Keywords: Globalization and Borders, US-Mexico Boderland, In Site
Stream: Literary Arts Practices
Presentation Type: Virtual Presentation in English
Paper: , , , Travels and Borders in the Representation of the U.S.-Mexico Border

Dr. Victor Carreno

Professor, Facultad Experimental de Arte, Universidad del Zulia

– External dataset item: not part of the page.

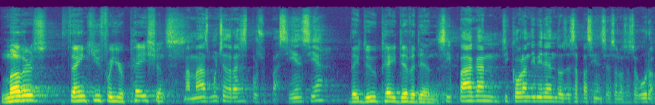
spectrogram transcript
Mothers, thank you for your patience. Mamás, muchas gracias por su paciencia. They do pay dividends. Si pagan, si cobran dividendos de esa paciencia, se los aseguro.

I was born on 1968 in Venezuela. I received my M.A. at Columbia University, 1999. I received my Ph.D at Columbia University, 2004. My book La voz del resentimiento: lenguaje y violencia en Miguel de Unamuno (The Voice of Ressentment: Language and Violence in Miguel de Unamuno) (2006), was awarded the Monte Avila Editores prize for essay. I have published peer reviewed articles in different journals in Venezuela, Spain and the U.S. I am interested in the representation of exile and borders in the Latin American Literature and Arts.

Ref: A09P0421